Listen at this link: http://utahlegislature.granicus.com/MediaPlayer.php?view_id=2&event_id=83651
So the Utah Legislature’s education committee is meeting now, listening to (among other things) the Utah State Office of Education’s reasoning for adopting the David Coleman-pushed, awful, transformed U.S. History standards for A.P. History. These standards have come under extreme criticism for promoting a negative view of American accomplishments. They deleted the necessity for teachers to even mention –at all– Thomas Jefferson, Samuel Adams, Martin Luther King, the Gettysburg Address, Hitler, and much, much more that is crucial to understanding American history. The noble portions of history and vital facts simply won’t be on the test.
It seems truly too bad to be true.
I wish some mom, grandpa, teacher, or professor were there, testifying, as this Texas mother did, that the state must absolutely fight, not adopt, these new history standards!
I wish that Sydnee Dickson, Diana Suddreth, and Robert Austin ( USOE officials responsible for promoting the new history standards) were elected officials –so that we could vote them out. But they are plain state employees, so they stay in, reel in fat taxpayer funded salaries, and they are unstopped by the legislators, parents or administrators who have the power to stop them –if enough would just stand up.
So much is happening, so fast, to transform and deform our educational system now that it feels impossible to keep up with or try to rein in.
We have to try. We have to educate and activate the necessary numbers of citizens to push our elected representatives to say no.
Please write to your representatives and school boards. Let them know that you oppose the transformed AP U.S. History Standards for our schools.
Here is the link to find your Representative: http://www.le.utah.gov/GIS/findDistrict.jsp
Here is the link to find your Senator: http://www.utahsenate.org/#
USA Today published an opinion editorial— today– by Jane Robbins of American Principles Project on this subject. I’m reposting:
AP EXAM ERASES U.S. EXCEPTIONALISM
Defenses of the College Board’s revised Advanced Placement U.S. History (APUSH) Curriculum Framework have ranged from “it’s a balanced document” to “teachers will have flexibility” to “what’s wrong with a leftist slant?” None of these defenses should be acceptable.

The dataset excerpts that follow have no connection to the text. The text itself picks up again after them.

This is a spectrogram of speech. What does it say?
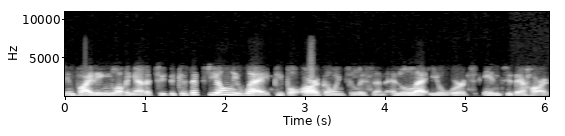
inviting, loving attitude because that's the only way people are going to listen and let your words into their heart.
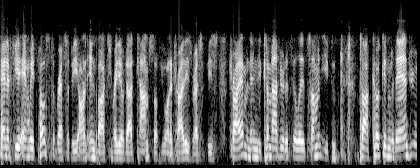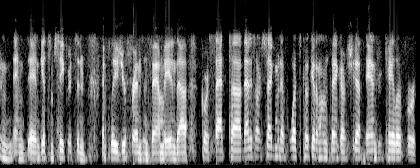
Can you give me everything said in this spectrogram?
And if you and we post the recipe on inboxradio.com, so if you want to try these recipes, try them, and then you come out here to Affiliate Summit. You can talk cooking with Andrew and and, and get some secrets and and please your friends and family. And uh, of course, that uh, that is our segment of what's cooking. I want to thank our chef Andrew Taylor for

To the “balanced document” argument, we say: Read it. A Pioneer Institute study by experts, including renowned Madisonian scholar Ralph Ketcham, describes the framework as “a portrait of America as a dystopian society — one riddled with racism, violence, hypocrisy, greed, imperialism and injustice.”
The origins of the framework have been traced to the philosophy that the U. S. is only one nation among many, and not a particularly admirable one at that. Every trace of American exceptionalism has been scrubbed; seminal documents such as the Gettysburg Address have vanished.
What about teachers’ flexibility? Will APUSH teachers still teach the vital content in their state history standards? Although the College Board (under duress) is erasing its warning that none of this state material will be tested, the practical reality remains that teachers won’t waste time on it.
The exam’s structure will encourage students and teachers to stick to the leftist framework. We’ll have a national history curriculum rather than state flexibility and control.
The College Board’s recent release of the previously secret sample exam confirms this conclusion. All sample questions are anchored firmly in the framework, even the pejorative language used to describe President Reagan. The sample exam makes it clear that if teachers want their students to score well on the APUSH exam, they will teach the framework.
So we’re left with the argument that the APUSH course rightly veers off into progressive territory (diminishing content knowledge in favor of “historical skills” and “themes” and embracing identity politics) because accurate history is disfavored in some university programs. If so, parents will want their children to avoid APUSH. The unelected College Board may decide to impose revisionist history, but its customers need not buy it.
Jane Robbins is a senior fellow at the American Principles Project, a conservative advocacy group.